Editorial: The heavy price of the Prespa Agreement
Mr. Tsipras went through fire and water in his effort to pass the agreement. The weight proved to be very great and it will certainly haunt the government for some time, or perhaps forever.
The day after the ratification of the Prespa Agreement by the Greek Parliament, the country’s political forces are nervous and in a process of regrouping due mainly to the intensity of the public’s reaction and the atmosphere of national defeat after the approval of the accord.
The government was shaken by this process and the relief that its cadres felt after the ratification vote was indicative.
Undoubtedly, Mr. Tsipras went through fire and water in his effort to pass the agreement. The weight proved to be very great and it will certainly haunt the government for some time, or perhaps forever.
With his choice Mr. Tsipras wanted to score a victory linked to the identity of the left wing, with the aim of binding its voters by offering the impression of a dynamic intervention on a national issue.
He did not, however, gauge the intensity of the reactions. Those monitoring events in northern Greece say that the government injured the sentiments of citizens in a cruel manner and that after the passing of the agreement the climate worsened for SYRIZA and for the PM personally.
Hence, they are convinced that the electoral result for the government from Larisa northward will be exceptionally poor and will have a decisive impact on the electoral result.
It is no coincidence that the day after the ratification the PM shifted the public dialogue from the national to the social field by announcing a hike of the monthly minimum wage to 650 euros. He will continue doing the same on other issues in order to temper negative impressions.
By all accounts, politics in northern Greece have been determined by the Prespa Agreement and are not going to change.
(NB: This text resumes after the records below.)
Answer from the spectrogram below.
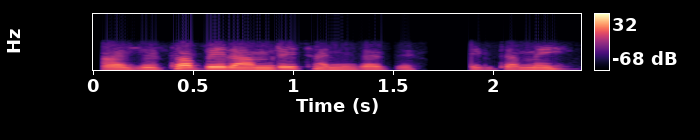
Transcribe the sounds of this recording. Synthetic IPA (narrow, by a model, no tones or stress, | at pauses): ɦʌd͡zuɾsʌbʌjɾamrʌjt͡sʰʌnidʌd̪es | ek̚d̪ʌmʌj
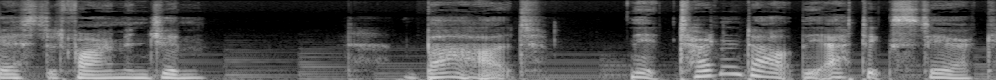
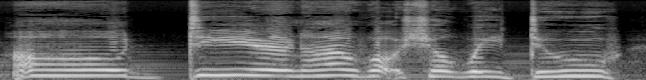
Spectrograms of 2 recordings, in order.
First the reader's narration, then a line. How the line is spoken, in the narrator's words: wailed Mr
Undoubtedly, this national issue isolated SYRIZA and limited its audience while allowing New Democracy to rally its forces and to expect excellent results in Macedonia and Thrace.
One should also note the opportunity that the agreement offered to anti-systemic political forces of the extreme right, especially Golden Dawn.
Golden Dawn’s members in Macedonia concealed the party’s hideous, Nazi face under the Greek flag and the sun symbol of ancient Vergina and are taking the lead in violent reactions.
The extreme right benefited from the radicalisation stirred by the national issue in the broader right wing. Many believe that it is jockeying for third place in the next general election (after New Democracy and SYRIZA), and that could cause problems in efforts to form a coalition government if the first party on its own lacks a parliamentary majority.
That is perhaps the worst result of Mr. Tsipras’ indiscriminate support of the Prespa Agreement. He may claim that he scored a victory against nationalist forces on both sides of the Greek border, but nothing confirms that to date.
Indeed, many believe that there may be complications in implementing the agreement, with a clear danger of being ridiculed.
In any event, the Prespa Agreement will continue to impact on the country’s politics in a variety of ways.
Games in the murky waters of lakes such as Prespes were never easy and always concealed unexpected twists and turns.